Formed millions of years ago at the collision of tectonic plates, mountains are the sky-kissing titans of our world. Their size and natural beauty inspire fear and wonder in the hearts of aspiring alpinists. Yet, some rocky giants make even the most seasoned mountaineer tremble. So, put on your crampons and clip in your carabiner as we explore the tallest mountains on Earth.
What is the Highest Mountain in the World?
That depends on where you’re measuring from! The tallest mountain in the world above sea level is Mount Everest, located in the Mahalangur Himal sub-range of the Himalayas. In total, it measures a colossal 8849m. Considering 2500m is the usual height for high altitude illness (HAI) , we can see why climbing Mt. Everest requires years of mountaineering experience and training. Not to mention a very strong resolve!
The actual crown for the tallest mountain in the world goes to the lesser-known Hawaiian mountain, Mauna Kea. In its entirety, it measures a staggering 10,205m with roughly 6000m below sea level. Mauna Kea is also an inactive volcano, with its last eruption happening some 4500 years ago. Scientists assure us that it’s perfectly safe to visit today!
What are the Seven Summits?
We now know that, above sea level, Everest is the highest peak in the world, and many experienced climbers make it their life's mission to conquer it. However, six other mountains often make it onto a motivated hiker's bucket list. These seven summits make up the highest mountains on each of the seven continents, and they are as follows:
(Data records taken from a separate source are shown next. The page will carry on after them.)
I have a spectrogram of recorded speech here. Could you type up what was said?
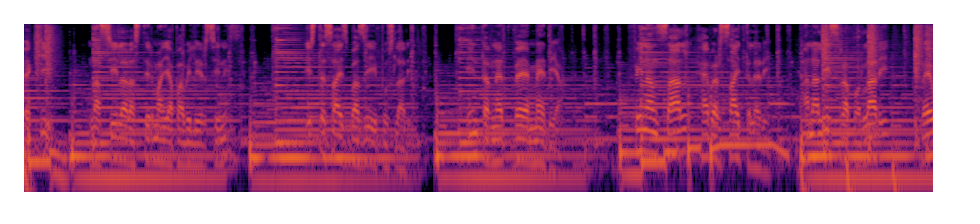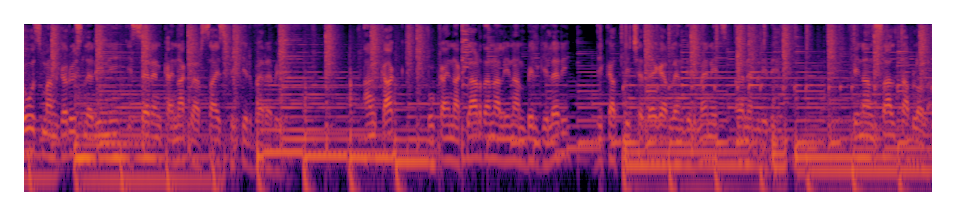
Peki nasıl araştırma yapabilirsiniz? İşte sayız bazı ipuçları. İnternet ve medya. Finansal haber siteleri, analiz raporları ve uzman görüşlerini içeren kaynaklar sayız fikir verebilir. Ancak bu kaynaklardan alınan bilgileri dikkatlice değerlendirmeniz önemlidir. Finansal tablolar.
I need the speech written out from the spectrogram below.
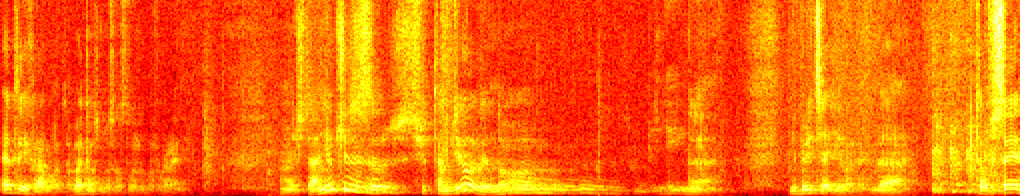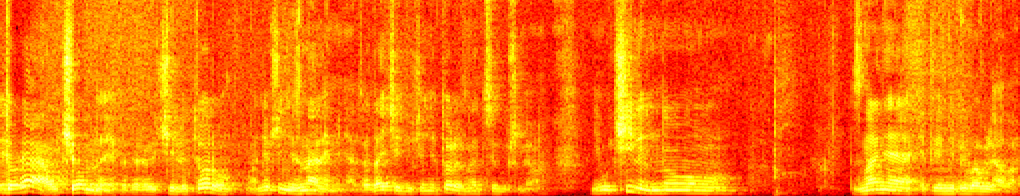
Это их работа, в этом смысл службы в Коране. Значит, они вообще что-то там делали, но да не притягивали, да. То в Сей Тора ученые, которые учили Тору, они вообще не знали меня. Задача изучения Торы знать Всевышнего. Не учили, но знания это им не прибавляло.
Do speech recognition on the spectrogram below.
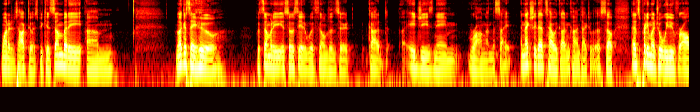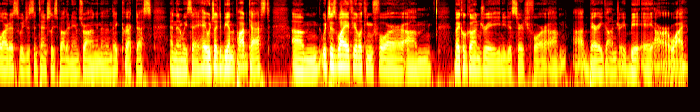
wanted to talk to us because somebody, um, I'm not gonna say who, but somebody associated with Films Insert got AG's name wrong on the site. And actually, that's how he got in contact with us. So that's pretty much what we do for all artists. We just intentionally spell their names wrong, and then they correct us. And then we say, hey, would you like to be on the podcast? Um, which is why, if you're looking for um, Michael Gondry, you need to search for um, uh, Barry Gondry, B A R R Y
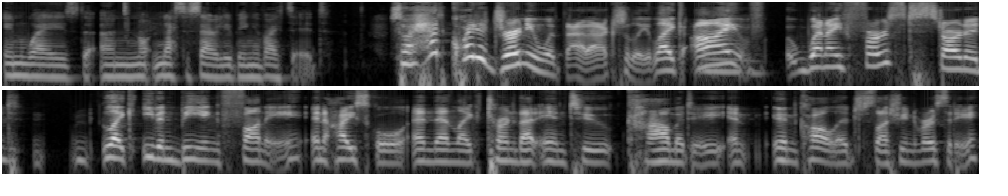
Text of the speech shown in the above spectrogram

Aconcagua, South America
Aconcagua measures 6960m and is the tallest mountain outside of Asia. Situated at the heart of the Andes in Argentina, Aconcagua has multiple base camps. It’s popular amongst seasoned climbers testing their endurance, because it does not necessarily require any technical skills, like navigating glaciers. For beginners intent on embarking on the Seven Summits, experts recommend trying Kilimanjaro or Elbrus first.
Denali, North America
Denali measures 6914m and is considered an incredibly treacherous trek amongst climbers. Those wishing to climb this mountain need specialist glacier and team rope travel skills. Additionally, the weather on Denali can be extremely unstable so it is recommended to travel during North America’s summer months to decrease the chance of freak weather. Denali is home to lots of wildlife, including plenty of Dall sheep which can be spotted at very high altitudes, their cloven hooves give them extraordinary balance!
Despite its impressive size, Kilimanjaro is popular among beginner climbers as no specialist skills are required, plus, the Tanzania weather is usually consistent. That being said, experts still recommend a vigorous training routine before attempting this climb because, at 5895m, Kilimanjaro is no small feat! This mountain is a popular charity hike destination with National Army Cadet Ambassador, Jordan Wylie, completing the trek barefoot!
Mount Elbrus is located in Russia and measures 5642m. It’s snowy and icy terrain makes Elbrus a challenging endeavour, especially with the added weight of heavy boots and crampons. It is recommended to attempt this climb in Russia's summer months to avoid an unforgiving and potentially deadly winter. To add to the mountain's mystique, climbers may spot evidence of its volcanic history, apparent as sulphurous gases emanate from its eastern slopes.
Vinson Massif, Antarctica
Due to its isolation and late discovery, Vinson Massif was first summited in 1966, over ten years after Edmund Hillary and Tenzing Norgay climbed Everest. This climb must only be attempted during Antarctica's summer months, which occur between December and January. Standing at 4892m, Vinson Massif requires extensive experience in both mountaineering and enduring the coldest climates. Despite being the second smallest of the Seven Summits, Vinson Massif is often one of the last climbs people do before attempting Everest.
Carstensz Pyramid, Oceania
Carstensz Pyramid, also known as Puncak Jaya, can be found on the island of Papua New Guinea and stands 4884m tall. Reaching base camp will involve a trek through remote and exotic jungles, a stark contrast to the snowy contours of the mountain peaks.
Ben Nevis - An Honourable Mention
While climbing the Seven Summits may seem far-fetched to the inexperienced climber, some alpine treks are much more achievable! In Britain, we have our very own mountains that are popular tourist destinations. The biggest mountain in the world may be in Nepal, but we have its itsy-bitsy cousin right here in the UK!
Ben Nevis is the highest mountain in Britain, standing at 1345m. Summiting this mountain will take roughly 6-9 hours and reaching its peak will reward you with panoramic views of the Scottish Highlands. Experts recommend wrapping up in waterproof and windproof clothing and bringing along plenty of high-energy snacks like dried fruit and biscuits before attempting this trek.
If you’ve got a mountaineer's spirit, take a look at our hiking essentials checklist and start preparing for your first climb! Want to get involved in exciting and challenging activities? Search for your nearest detachment for your first adventure on the way to Everest!
Image Credit: Image by Simon from Pixabay